▶ **EXERCISE PROMPT**
The reply should contain all the data below, repeated exactly, and none of the images.

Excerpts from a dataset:

***

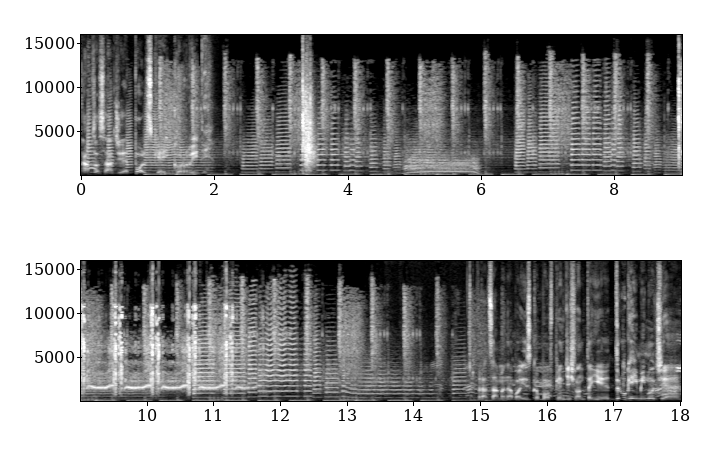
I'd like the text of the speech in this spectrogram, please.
a w zasadzie polskiej korridy. Wracamy na boisko, bo w 52 minucie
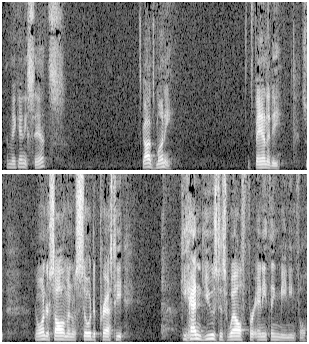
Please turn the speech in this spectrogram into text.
Does that make any sense? It's God's money. Vanity. No wonder Solomon was so depressed. He, he hadn't used his wealth for anything meaningful,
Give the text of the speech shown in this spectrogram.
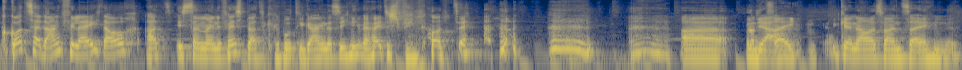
Gott sei Dank vielleicht auch, hat, ist dann meine Festplatte kaputt gegangen, dass ich nicht mehr weiterspielen konnte. äh, und ja, Zeichen. genau, es war ein Zeichen.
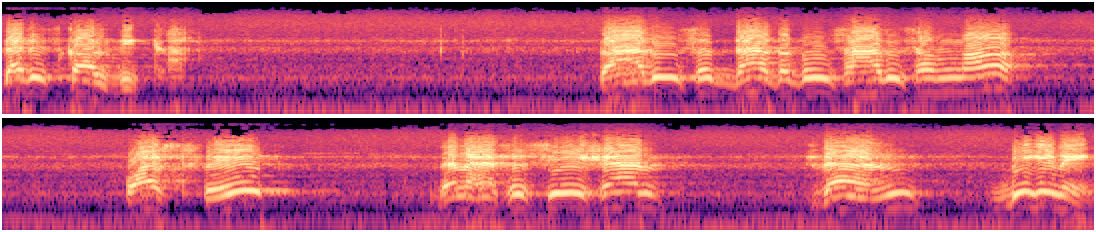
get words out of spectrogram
That is called Dikha. Sadhu Saddha Tatu Sadhu Sangha, first faith, then association, then beginning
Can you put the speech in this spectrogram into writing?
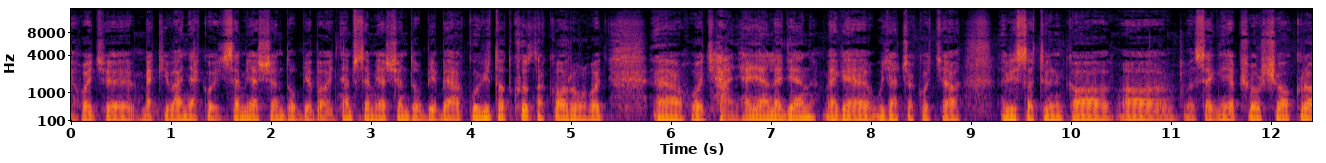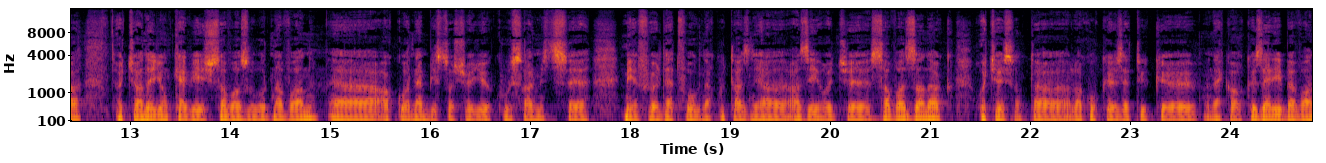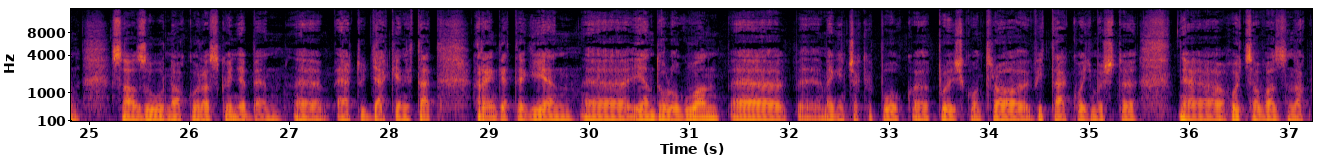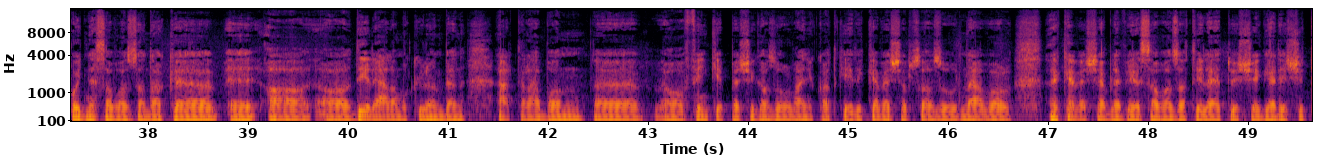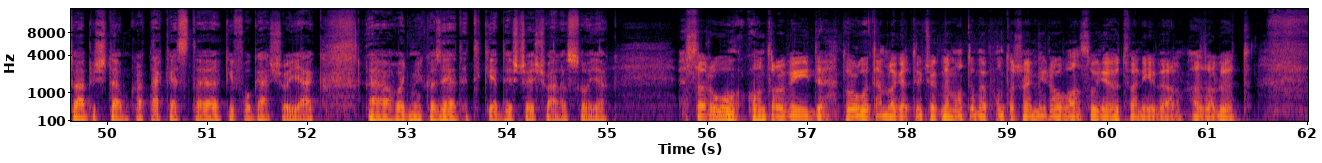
hogy eh, megkívánják, hogy személyesen dobja be, vagy nem személyesen dobja be, akkor vitatkoznak arról, hogy, eh, hogy hány helyen legyen, meg ugyancsak, hogyha visszatérünk a, a szegényebb sorsokra, hogyha nagyon kevés szavazóurna van, akkor nem biztos, hogy ők 20-30 mérföldet fognak utazni azért, hogy szavazzanak. Hogyha viszont a lakókörzetüknek a közelébe van szavazóurna, akkor azt könnyebben el tudják élni. Tehát rengeteg ilyen, e, ilyen dolog van, e, megint csak pro, és kontra viták, hogy most e, hogy szavazzanak, hogy ne szavazzanak. A, a déli államok különben általában a fényképes igazolványokat kéri kevesebb szavazórnával, kevesebb levélszavazati lehetőséggel, és így tovább, és demokraták ezt kifogásolják, hogy mondjuk az eredeti kérdésre is válaszoljak. Ezt a Roe kontra Wade dolgot emlegettük, csak nem mondtuk meg pontosan, hogy miről van szó. Ugye 50 évvel ezelőtt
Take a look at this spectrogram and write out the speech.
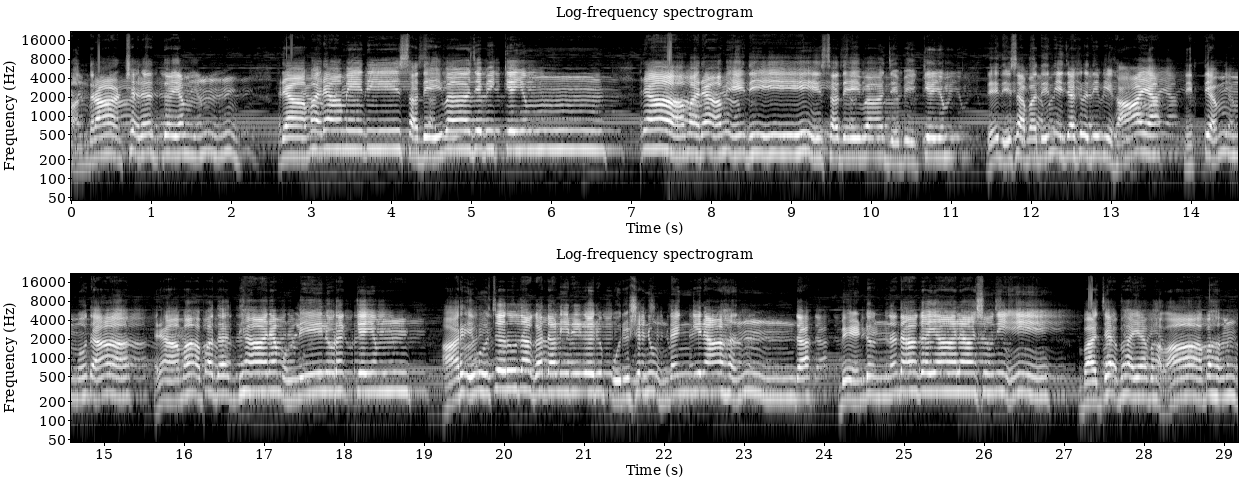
മന്ത്രാക്ഷരദ്വയം രാമരാമേതി സദൈവ ജപിക്കയും രാമ രാമേതി സദൈവ ജപിക്കയും രതി സപതി നിജഹൃതി വിഹായ നിത്യം മുതാ രാമപദധ്യാനമുള്ളിലുറയ്ക്കയും. അറിവു ചെറുതകതളിരിലൊരു പുരുഷനുണ്ടെങ്കിലാഹന്ത വേണ്ടുന്നതാകയാലാശു നീ. ഭജ ഭയ ഭവാഭം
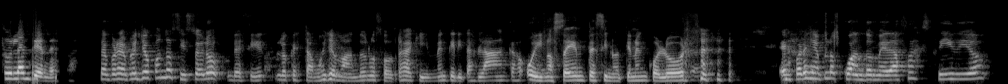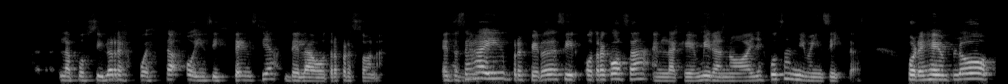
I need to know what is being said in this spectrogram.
tú la entiendes pues. o sea, por ejemplo, yo cuando sí suelo decir lo que estamos llamando nosotros aquí mentiritas blancas o inocentes si no tienen color, es por ejemplo cuando me da fastidio la posible respuesta o insistencia de la otra persona. Entonces ahí prefiero decir otra cosa en la que, mira, no hay excusas ni me insistas. Por ejemplo,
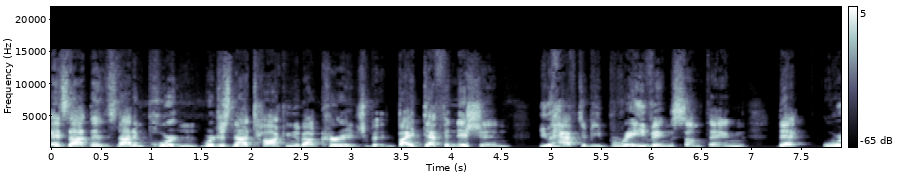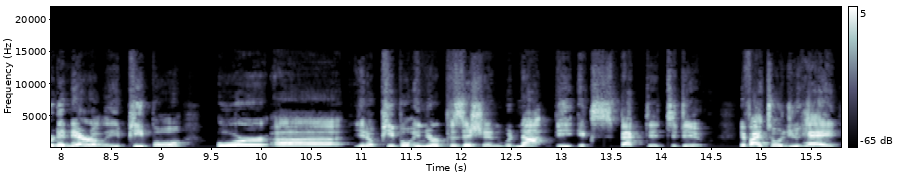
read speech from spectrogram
it's not that it's not important. We're just not talking about courage. But by definition, you have to be braving something that ordinarily people or uh, you know people in your position would not be expected to do. If I told you, hey,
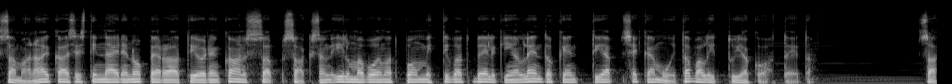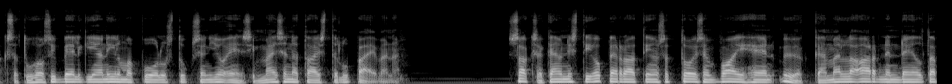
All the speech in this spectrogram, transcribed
Samanaikaisesti näiden operaatioiden kanssa Saksan ilmavoimat pommittivat Belgian lentokenttiä sekä muita valittuja kohteita – Saksa tuhosi Belgian ilmapuolustuksen jo ensimmäisenä taistelupäivänä. Saksa käynnisti operaationsa toisen vaiheen hyökkäämällä Ardenneilta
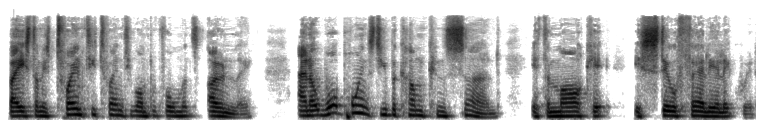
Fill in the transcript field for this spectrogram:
based on his 2021 performance only? And at what points do you become concerned if the market is still fairly illiquid?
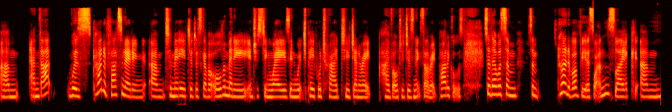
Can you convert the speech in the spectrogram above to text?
Um, and that was kind of fascinating um, to me to discover all the many interesting ways in which people tried to generate high voltages and accelerate particles. So there were some some kind of obvious ones like um,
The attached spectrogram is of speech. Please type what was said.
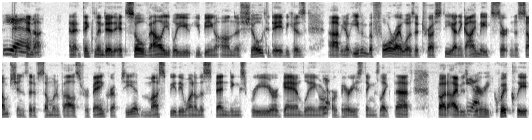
Yeah. And, and I, and I think Linda, it's so valuable you you being on the show today because um, you know even before I was a trustee, I think I made certain assumptions that if someone files for bankruptcy, it must be they went on a spending spree or gambling or, or various things like that. But I was yeah. very quickly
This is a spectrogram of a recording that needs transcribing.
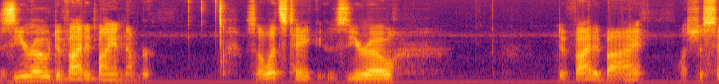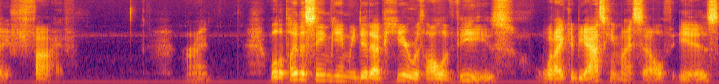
0 divided by a number. So let's take 0 divided by, let's just say 5. Alright? Well, to play the same game we did up here with all of these, what I could be asking myself is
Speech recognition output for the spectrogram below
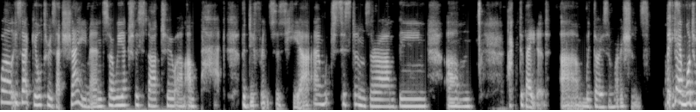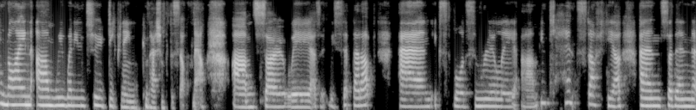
well, is that guilt or is that shame? And so we actually start to um, unpack the differences here and which systems are um, being um, activated um, with those emotions. But yeah, module nine, um, we went into deepening compassion for the self now. Um, so we, as we set that up, and explored some really um, intense stuff here. And so then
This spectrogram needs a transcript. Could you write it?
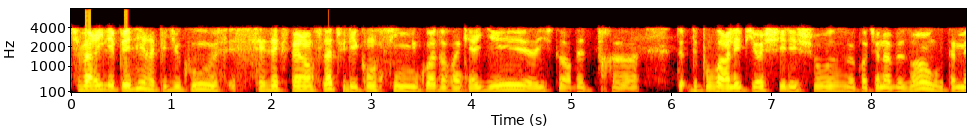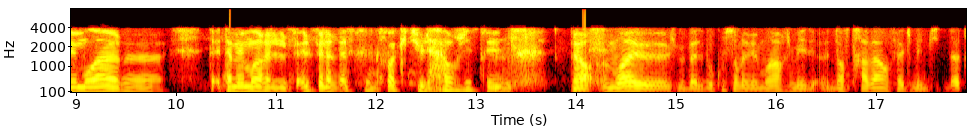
Tu varies les plaisirs et puis du coup, ces expériences-là, tu les consignes quoi dans un cahier, euh, histoire d'être, euh, de, pouvoir les piocher les choses quand tu en as besoin, ou ta mémoire, euh, ta, mémoire, elle, elle, fait le reste une fois que tu l'as enregistré? Alors moi, je me base beaucoup sur ma mémoire. Je mets dans ce travail en fait, je mets une petite note.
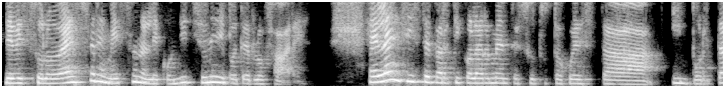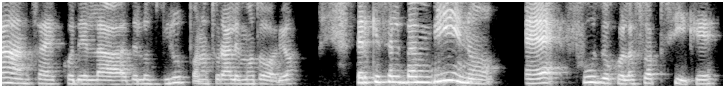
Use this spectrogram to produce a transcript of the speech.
deve solo essere messo nelle condizioni di poterlo fare. E lei insiste particolarmente su tutta questa importanza, ecco, della, dello sviluppo naturale motorio, perché se il bambino è fuso con la sua psiche,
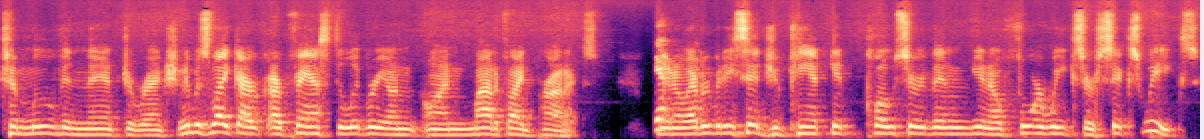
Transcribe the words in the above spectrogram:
to move in that direction? It was like our, our fast delivery on, on modified products. Yep. You know, everybody said you can't get closer than, you know, four weeks or six weeks.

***

▶ **SOLUTION TO THIS TASK**
I'd like the text of the speech in this spectrogram, please.
a w zasadzie polskiej korridy. Wracamy na boisko, bo w 52 minucie
Please turn the speech in this spectrogram into text.
Does that make any sense? It's God's money. Vanity. No wonder Solomon was so depressed. He, he hadn't used his wealth for anything meaningful,
Give the text of the speech shown in this spectrogram.
Gott sei Dank vielleicht auch, hat, ist dann meine Festplatte kaputt gegangen, dass ich nicht mehr weiterspielen konnte. äh, und ja, Zeichen. genau, es war ein Zeichen.
get words out of spectrogram
That is called Dikha. Sadhu Saddha Tatu Sadhu Sangha, first faith, then association, then beginning
Can you put the speech in this spectrogram into writing?
hogy eh, megkívánják, hogy személyesen dobja be, vagy nem személyesen dobja be, akkor vitatkoznak arról, hogy, eh, hogy hány helyen legyen, meg ugyancsak, hogyha visszatérünk a, a szegényebb sorsokra, hogyha nagyon kevés szavazóurna van, akkor nem biztos, hogy ők 20-30 mérföldet fognak utazni azért, hogy szavazzanak. Hogyha viszont a lakókörzetüknek a közelébe van szavazóurna, akkor azt könnyebben el tudják élni. Tehát rengeteg ilyen, e, ilyen dolog van, e, megint csak pro, és kontra viták, hogy most e, hogy szavazzanak, hogy ne szavazzanak. A, a déli államok különben általában a fényképes igazolványokat kéri kevesebb szavazórnával, kevesebb levélszavazati lehetőséggel, és így tovább, és demokraták ezt kifogásolják, hogy mondjuk az eredeti kérdésre is válaszoljak. Ezt a Roe kontra Wade dolgot emlegettük, csak nem mondtuk meg pontosan, hogy miről van szó. Ugye 50 évvel ezelőtt
Take a look at this spectrogram and write out the speech.
മന്ത്രാക്ഷരദ്വയം രാമരാമേതി സദൈവ ജപിക്കയും രാമ രാമേതി സദൈവ ജപിക്കയും രതി സപതി നിജഹൃതി വിഹായ നിത്യം മുതാ രാമപദധ്യാനമുള്ളിലുറയ്ക്കയും. അറിവു ചെറുതകതളിരിലൊരു പുരുഷനുണ്ടെങ്കിലാഹന്ത വേണ്ടുന്നതാകയാലാശു നീ. ഭജ ഭയ ഭവാഭം
I need to know what is being said in this spectrogram.
tú la entiendes pues. o sea, por ejemplo, yo cuando sí suelo decir lo que estamos llamando nosotros aquí mentiritas blancas o inocentes si no tienen color, es por ejemplo cuando me da fastidio la posible respuesta o insistencia de la otra persona. Entonces ahí prefiero decir otra cosa en la que, mira, no hay excusas ni me insistas. Por ejemplo,
read speech from spectrogram
it's not that it's not important. We're just not talking about courage. But by definition, you have to be braving something that ordinarily people or uh, you know people in your position would not be expected to do. If I told you, hey,
All the speech in this spectrogram, transcribed
Samanaikaisesti näiden operaatioiden kanssa Saksan ilmavoimat pommittivat Belgian lentokenttiä sekä muita valittuja kohteita – Saksa tuhosi Belgian ilmapuolustuksen jo ensimmäisenä taistelupäivänä. Saksa käynnisti operaationsa toisen vaiheen hyökkäämällä Ardenneilta
Fill in the transcript field for this spectrogram:
based on his 2021 performance only? And at what points do you become concerned if the market is still fairly illiquid?
Can you convert the speech in the spectrogram above to text?
Um, and that was kind of fascinating um, to me to discover all the many interesting ways in which people tried to generate high voltages and accelerate particles. So there were some some kind of obvious ones like um,
The attached spectrogram is of speech. Please type what was said.
Yeah. And, and I, and I think Linda, it's so valuable you you being on the show today because um, you know even before I was a trustee, I think I made certain assumptions that if someone files for bankruptcy, it must be they went on a spending spree or gambling or, or various things like that. But I was yeah. very quickly
This is a spectrogram of a recording that needs transcribing.
0 divided by a number. So let's take 0 divided by, let's just say 5. Alright? Well, to play the same game we did up here with all of these, what I could be asking myself is
Speech recognition output for the spectrogram below
well, is that guilt or is that shame? And so we actually start to um, unpack the differences here and which systems are um, being um, activated um, with those emotions. But yeah, module nine, um, we went into deepening compassion for the self now. Um, so we, as we set that up, and explored some really um, intense stuff here. And so then
This spectrogram needs a transcript. Could you write it?
Tu varies les plaisirs et puis du coup, ces expériences-là, tu les consignes quoi dans un cahier, euh, histoire d'être, euh, de, pouvoir les piocher les choses quand tu en as besoin, ou ta mémoire, euh, ta, mémoire, elle, elle, fait le reste une fois que tu l'as enregistré? Alors moi, je me base beaucoup sur ma mémoire. Je mets dans ce travail en fait, je mets une petite note.
Use this spectrogram to produce a transcript of the speech.
deve solo essere messo nelle condizioni di poterlo fare. E lei insiste particolarmente su tutta questa importanza, ecco, della, dello sviluppo naturale motorio, perché se il bambino è fuso con la sua psiche,
Transcribe the words in the above spectrogram:
to move in that direction? It was like our, our fast delivery on, on modified products. Yep. You know, everybody said you can't get closer than, you know, four weeks or six weeks.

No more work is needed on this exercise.